━━━ Data excerpts

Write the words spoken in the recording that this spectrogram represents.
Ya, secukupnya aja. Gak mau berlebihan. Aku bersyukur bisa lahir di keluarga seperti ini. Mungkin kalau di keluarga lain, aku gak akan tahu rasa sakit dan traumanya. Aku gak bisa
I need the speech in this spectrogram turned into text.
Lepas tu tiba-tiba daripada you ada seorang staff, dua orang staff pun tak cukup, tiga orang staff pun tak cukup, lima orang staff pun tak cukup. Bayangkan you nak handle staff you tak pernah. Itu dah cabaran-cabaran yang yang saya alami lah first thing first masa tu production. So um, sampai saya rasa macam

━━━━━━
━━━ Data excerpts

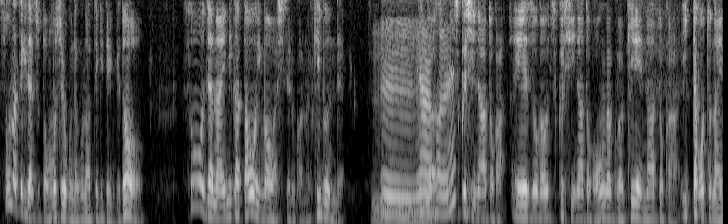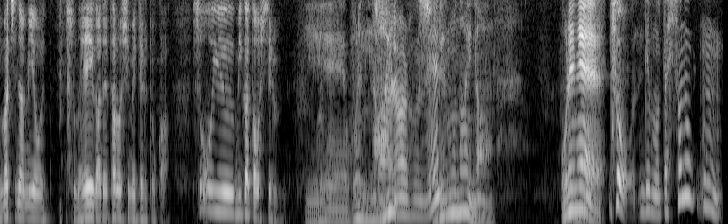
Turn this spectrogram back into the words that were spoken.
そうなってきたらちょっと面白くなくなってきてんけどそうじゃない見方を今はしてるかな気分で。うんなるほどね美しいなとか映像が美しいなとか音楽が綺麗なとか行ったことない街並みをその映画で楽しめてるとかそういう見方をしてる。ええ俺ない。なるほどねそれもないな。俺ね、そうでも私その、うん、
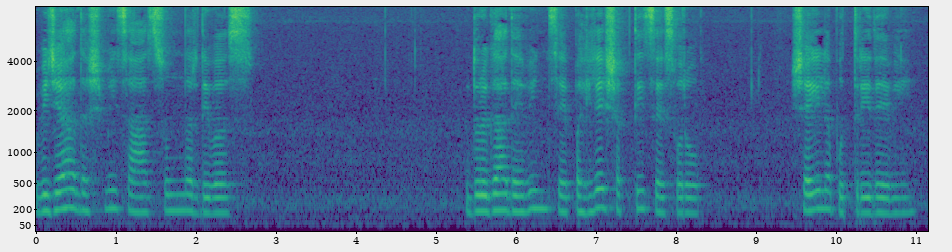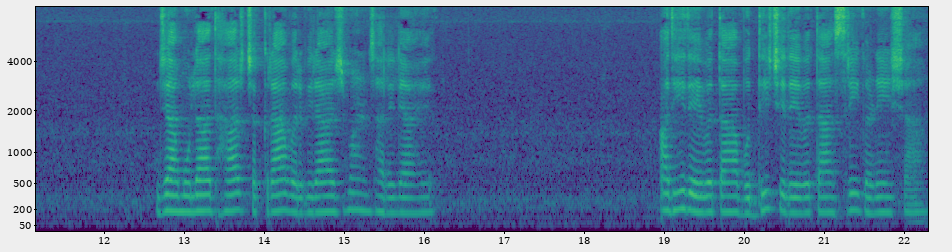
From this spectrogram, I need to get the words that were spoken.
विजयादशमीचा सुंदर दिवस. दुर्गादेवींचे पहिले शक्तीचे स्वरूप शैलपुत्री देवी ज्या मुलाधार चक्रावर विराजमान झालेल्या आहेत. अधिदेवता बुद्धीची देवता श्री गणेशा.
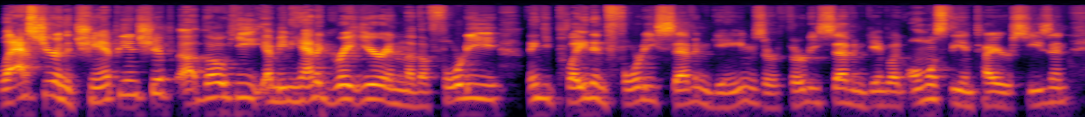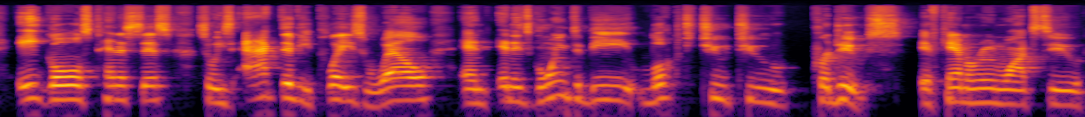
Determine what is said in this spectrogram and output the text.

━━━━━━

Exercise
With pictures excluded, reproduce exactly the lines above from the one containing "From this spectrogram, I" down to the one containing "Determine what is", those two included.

Result of the task
From this spectrogram, I need to get the words that were spoken.
विजयादशमीचा सुंदर दिवस. दुर्गादेवींचे पहिले शक्तीचे स्वरूप शैलपुत्री देवी ज्या मुलाधार चक्रावर विराजमान झालेल्या आहेत. अधिदेवता बुद्धीची देवता श्री गणेशा.
Determine what is said in this spectrogram and output the text.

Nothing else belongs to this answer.